Our drive into the country of North Ireland was different. Maybe it was because it was looming in my mind as an unknown where everything was different, or maybe because it was raining and dreary that particular day.  Whatever the reason, it made me a little less comfortable. The driving rain accompanied us all the way to our first stop at the Giant's Causeway, but it did stop at that point.  Some of the most incredible coastal scenery we've ever seen greeted us as we meandered the upper coast of North Ireland. The grassy pastures seemed to go right up to the edge of the sea. Some were cliffs, some were rolling hills that went to the water's edge. To me, there was just a different feel to Northern Ireland. When we left the coastal areas the weird feeling came back.  As I said to various people a few times since, it was as if we might have crossed the border from West Germany into old Communist East Germany. The buildings and architecture was different. Everything in the Republic had character and individuality. Even in a village where all the businesses were part of one long building, each one was painted its own bright color, lettered with its own unique sign style, or had different doors or windows. It was all bright, different, artsy, and unique. In North Ireland, everything was all monochromatic. Buildings were all built of brick or concrete, and had no colors. They were all unchanging from beginning to end. The towns and cities had a "dormitory" or "military" feel to them. At one point, Sarah commented that she missed the Republic of Ireland. I agreed. I think we all agreed. As beautiful as parts of the northern coastline were, we were all indeed very glad to cross back over the invisible border into our friendly Republic of Ireland. It was our friend. You could almost feel a collective sigh from us all.
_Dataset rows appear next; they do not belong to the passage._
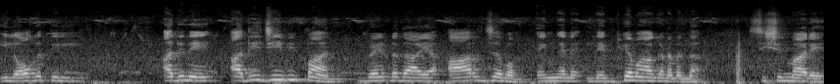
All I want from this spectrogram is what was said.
ഈ ലോകത്തിൽ അതിനെ അതിജീവിപ്പാൻ വേണ്ടതായ ആർജവം എങ്ങനെ ലഭ്യമാകണമെന്ന് ശിഷ്യന്മാരെ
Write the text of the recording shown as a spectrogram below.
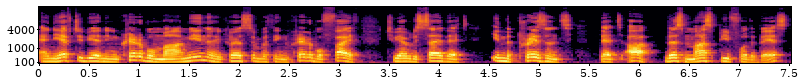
and you have to be an incredible mamin, a person with incredible faith, to be able to say that in the present that ah, this must be for the best.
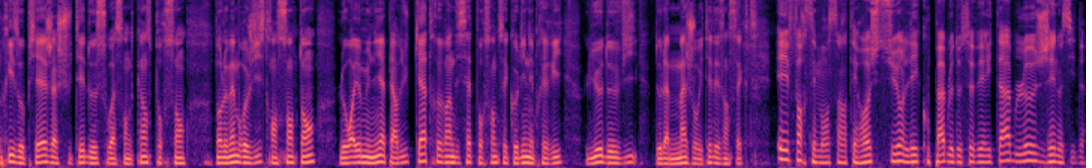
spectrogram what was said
prise au piège a chuté de 75%. Dans le même registre, en 100 ans, le Royaume-Uni a perdu 97% de ses collines et prairies, lieu de vie de la majorité des insectes. Et forcément, ça interroge sur les coupables de ce véritable génocide.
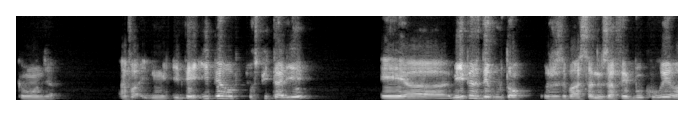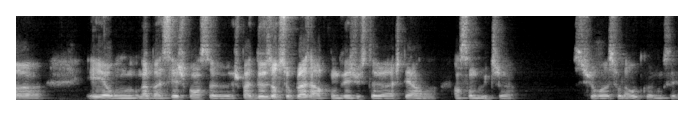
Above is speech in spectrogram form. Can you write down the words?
comment dire Enfin, il était hyper hospitalier et euh, mais hyper déroutant. Je sais pas, ça nous a fait beaucoup rire euh, et on, a passé, je pense, euh, je sais pas, deux heures sur place alors qu'on devait juste acheter un, sandwich sur sur la route quoi. Donc c'est,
Some of the things about Ireland I found interesting are probably the same across Europe. The buses
that we came to call "bug buses" because of their unique mirrors that looked like antennae for example. They were everywhere. Also, in all the places we stayed or visited only one time did I see a sink that had a single water faucet for hot and cold. All the others had a separate hot and cold tap. More often than not, something was substandard about one or the other too, be it pressure, flow, or temperature. One thing I never expected was "clean" diesel fuel. I hate diesel vehicles--mainly because of the smell. It's either the smell of the fuel itself, or it's the smell of the exhaust. Either way, I've always had a sour feeling toward diesels. In Ireland, however, diesels are different. I found out because the rental car guy "sold" me on one. I only took it because he assured me that diesel was cheaper in Ireland. You know what? He was right. Unlike in the US, it's a full 10¢ cheaper than unleaded. It's also completely different. There is little or no smell in the liquid itself and in the exhaust. I was very impressed. You'd think that a country as big as the US would have done the "clean" diesel thing long before now. Maybe it's the fact that our fuel is among the cheapest in the world. Many Americans don't know how good they've got it until they pay for fuel in another country.

All said and done, we logged over 1700 miles, took (collectively) over 2,000 pictures each, and spent way too much money.  But isn't that what a trip of this magnitude is all about?  It wasn't a vacation--it was a trip.  We ate fantastic food, stood in places that were rich in history, talked with great people--all the things that make a trip into a true experience.  While we had a few things go wrong, none were serious or out of the ordinary.

Okay, we've been to Iceland, Ireland, and Sarah's been to India.  What's next?  Italy?